Can you explain why the estimates on this page are different from previously published and reported estimates for 2017-2018? (For example, total flu-related deaths during 2017-2018 was previously estimated to be 79,000, but the current estimate is 61,000)?

The estimates on this page have been updated from an earlier report published in December 2018 based on more recently available information.  There is a trade-off between timeliness and accuracy of the burden estimates. To provide timely burden estimates to the public, clinicians, and public health decision-makers, we use preliminary data that may lead to over- or under-estimates of the true burden.  However, each season’s estimates will be finalized when data on testing practices and deaths for that season are available.

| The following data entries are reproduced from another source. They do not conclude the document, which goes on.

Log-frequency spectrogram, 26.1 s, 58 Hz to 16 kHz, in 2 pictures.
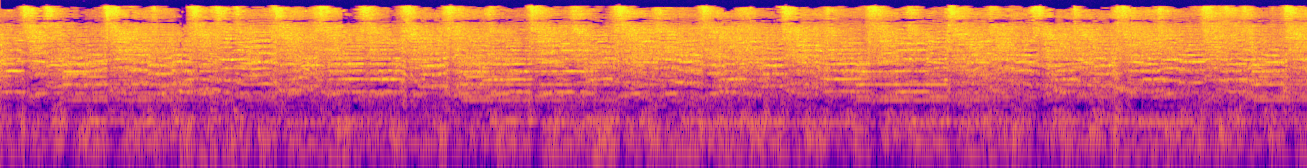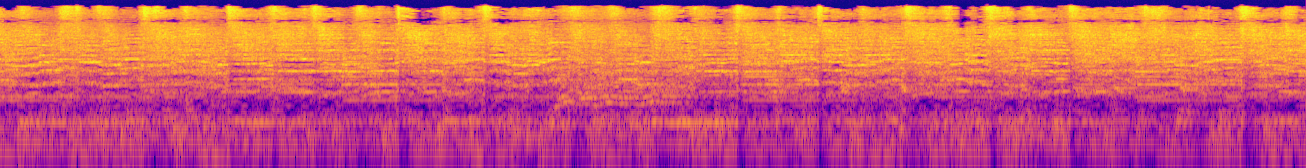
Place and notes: Traditional temple festivals, Sony ECM-MS907, Sony Hi-MD MZ-RH1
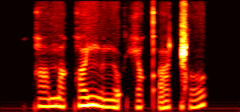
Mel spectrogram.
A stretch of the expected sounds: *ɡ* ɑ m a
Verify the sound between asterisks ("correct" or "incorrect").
incorrect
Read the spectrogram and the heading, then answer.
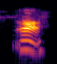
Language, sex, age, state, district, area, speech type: Manipuri, female, 60+, Manipur, Imphal East, rural, conversation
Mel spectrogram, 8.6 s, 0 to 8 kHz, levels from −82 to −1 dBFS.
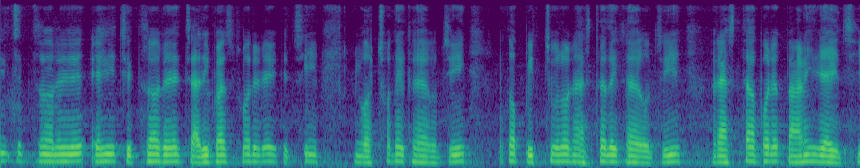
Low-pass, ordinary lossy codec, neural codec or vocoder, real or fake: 7.2 kHz; none; codec, 16 kHz in and 24 kHz out, 1.1 kbps, FireRedTTS-2 codec; fake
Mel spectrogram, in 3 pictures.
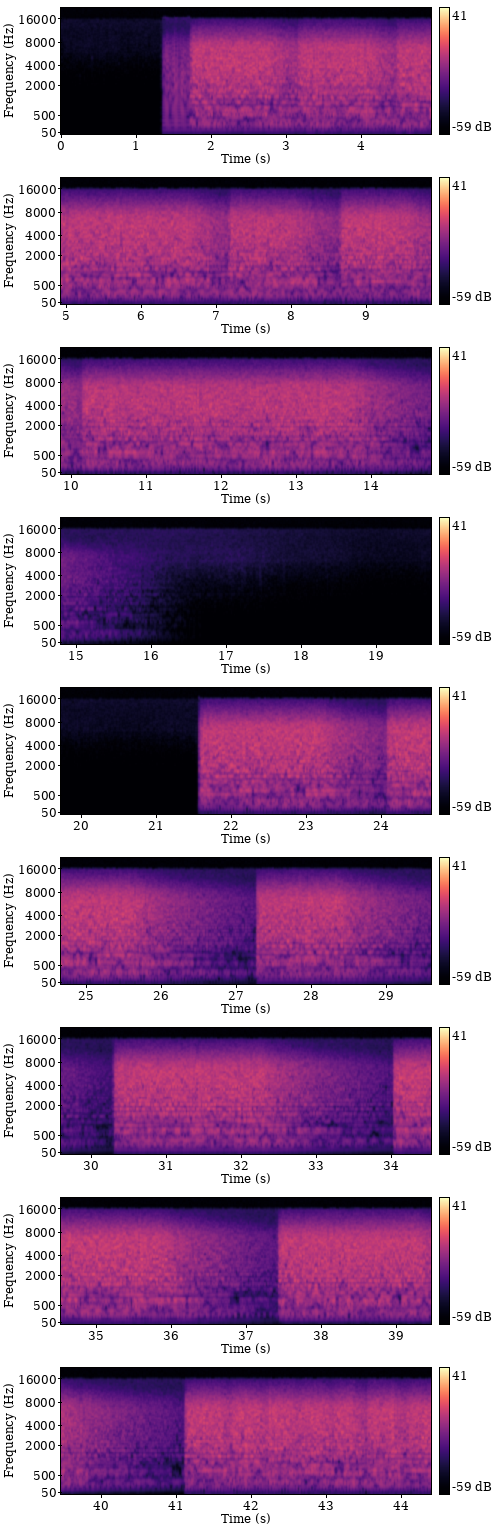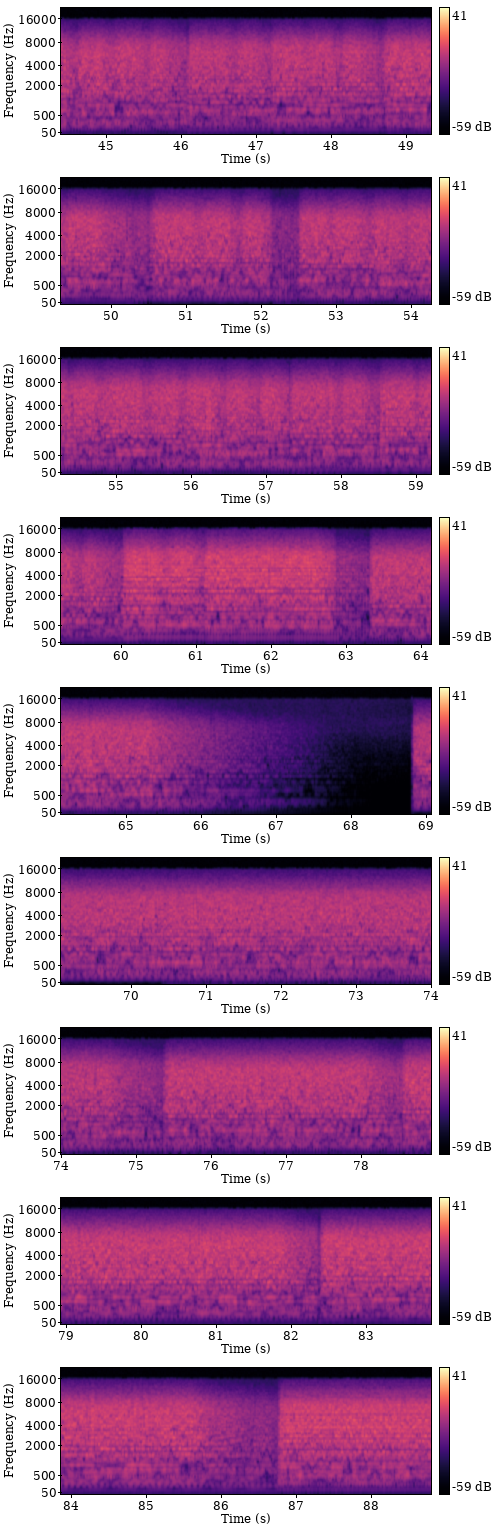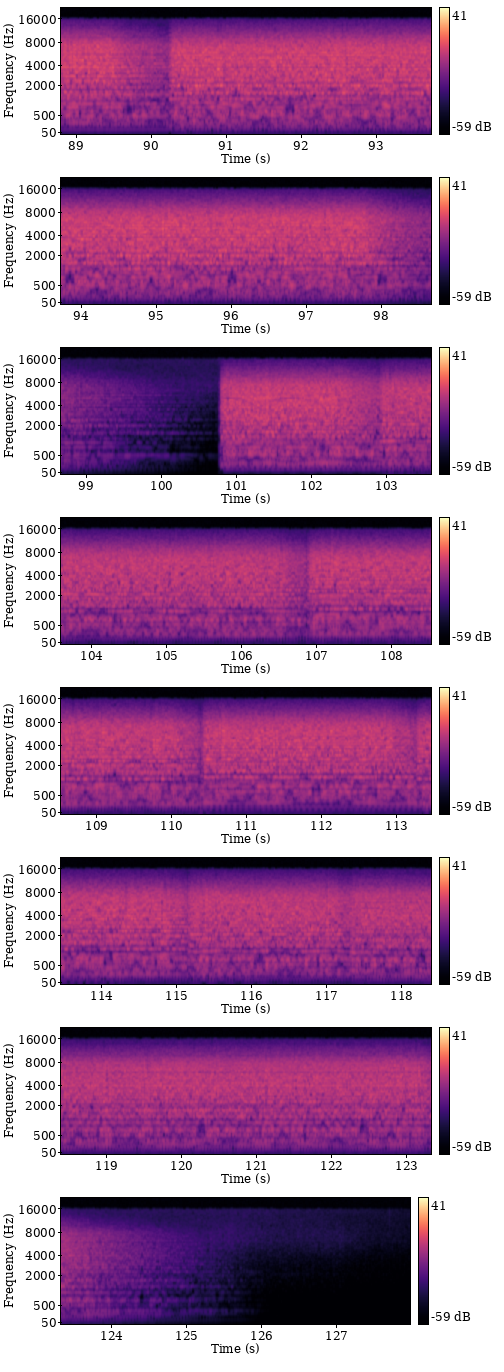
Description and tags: Solina Chords
Chords played on an Arp Solina String Ensemble.
Solina, Strings, analog, chords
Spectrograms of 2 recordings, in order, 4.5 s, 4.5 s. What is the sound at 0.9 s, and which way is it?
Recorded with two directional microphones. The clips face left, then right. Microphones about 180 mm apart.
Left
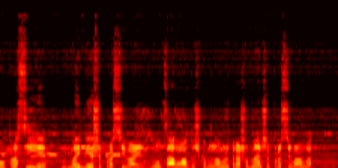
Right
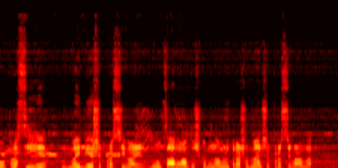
Speech, 25° right (ahead or behind).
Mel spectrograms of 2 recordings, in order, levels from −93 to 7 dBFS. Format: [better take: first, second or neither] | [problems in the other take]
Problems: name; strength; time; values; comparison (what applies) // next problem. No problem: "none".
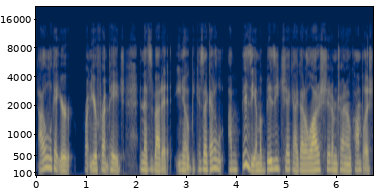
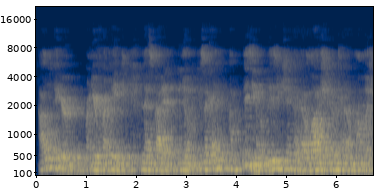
first | off-mic speech; far // room echo; strong; dies away in 1.8 s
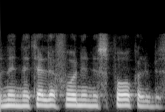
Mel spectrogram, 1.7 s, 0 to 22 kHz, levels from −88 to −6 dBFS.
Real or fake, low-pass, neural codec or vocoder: real; 7.2 kHz; none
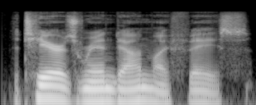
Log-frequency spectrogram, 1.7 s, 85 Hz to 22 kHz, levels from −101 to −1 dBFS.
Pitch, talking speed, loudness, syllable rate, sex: 100 Hz, 210 wpm, -19 LUFS, 4.0 syllables/s, male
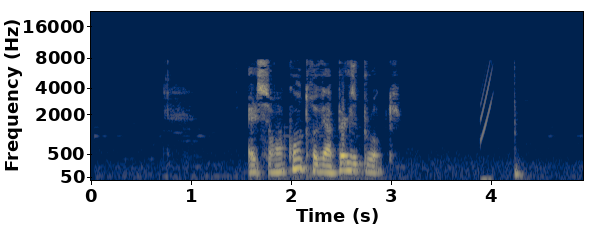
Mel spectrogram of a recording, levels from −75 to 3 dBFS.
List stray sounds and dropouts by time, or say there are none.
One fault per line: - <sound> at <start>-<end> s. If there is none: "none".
- chirp at 3.9-4.0 s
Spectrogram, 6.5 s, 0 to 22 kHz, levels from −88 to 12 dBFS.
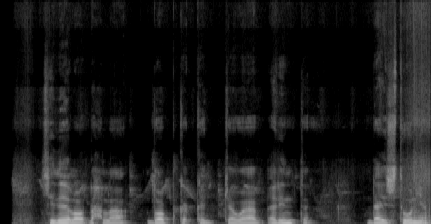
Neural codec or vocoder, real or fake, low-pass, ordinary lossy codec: none; real; none; none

For the revised 2017-2018 estimates, we included additional information in our estimation regarding influenza testing practices. The surveillance system used to estimate influenza-related hospitalizations, FluSurv-NET, collects data on patients hospitalized with laboratory-confirmed influenza. Influenza testing is done at the request of the clinician, but not everyone is tested and influenza tests are not perfectly accurate. Thus, the reports of laboratory-confirmed influenza-related hospitalizations to FluSurv-NET are likely underestimates of the true number of hospitalizations. To adjust for this, CDC collects data annually from participating FluSurv-NET sites on the amount of influenza testing and the type of test that is used at the site, and this information is used to correct for the possible underestimate of influenza-related hospitalizations. These testing data are often not available for up to two years after the end of an influenza season, and thus the estimates are revised when additional testing data become available. For the original preliminary 2017-2018 burden estimates, data on testing practices during the 2014-2015 season were used to make preliminary estimates because this season had the highest levels of testing among the prior seasons for which data were available and resulted in the most conservative (lowest) estimates of burden. More recent data from the 2016-17 season show that influenza testing has been increasing among most age groups.  The current estimates were made using the highest testing rate for each age-group during 2010-11 to 2016-17 and has resulted in some burden estimates being lower than previously estimated.

Additionally, the method we use to estimate influenza-associated deaths relies on additional data from FluSurv-NET and the National Center for Health Statistics (data on cause of deaths and numbers of deaths that occur in versus outside the hospital) that are also not available for up to two years after the end of the season being estimated.

The 2017-2018 estimates are still preliminary because not all of the required data are currently available.  When those data become available, these estimates will be updated again and the results may change.

More answers to frequently asked questions about CDC’s influenza burden estimates are available.